At the gallery’s entrance were a handful of works on paper from 1967 and 1968 that hint at Huebler’s shift to his dematerialized Conceptual practice. These works are marked by a witty relationship to object-making. In one, for instance, he offers a schematic plan for an ephemeral installation in the snow. The drawings help us see the humor in the three-dimensional sculptures, whose spatial and formal play can be read as a send-up of the seriousness of classic Minimalism.

Indeed, the exhibition made clear that Huebler’s was never a Minimalist project, at least not in the orthodox sense. The sculptures’ seeming openness to reorientation (or at least their tendency to evoke such manipulation) stands in contrast to the specificity of placement essential to, say, Donald Judd’s work. Further, Huebler’s use of the same Formica that viewers will have seen in countless kitchens and bathrooms makes the sculptures accessible and familiar (rather than cold and alienating, like many fabricated works of the time), as does his color scheme of mauves and beiges, which reads as an interior decorator’s palette.
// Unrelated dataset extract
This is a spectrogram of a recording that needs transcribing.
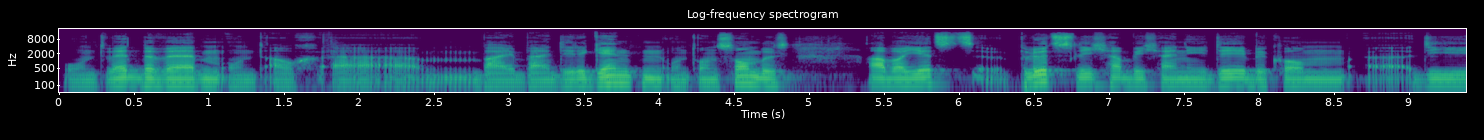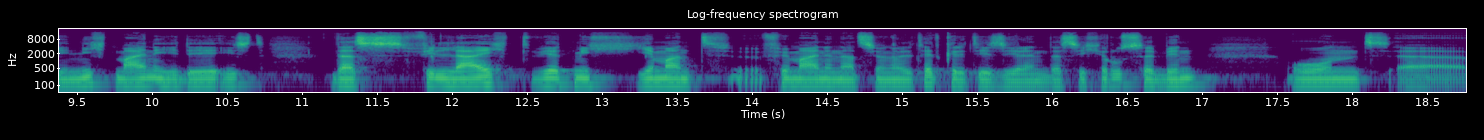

In recent years, select galleries have been undertaking revisionist projects, a task typically carried out by museums and art historians. Certainly this move has economic impulses as much as intellectual and political ones; nonetheless, many previously passed-over or under-recognized careers are being highlighted, enabling us to judge what strands of art history need reconsideration. This exhibition demonstrated how Huebler’s work can encourage a more expansive and nuanced reading of the perceptual and phenomenological concerns of both Minimal and Conceptual art.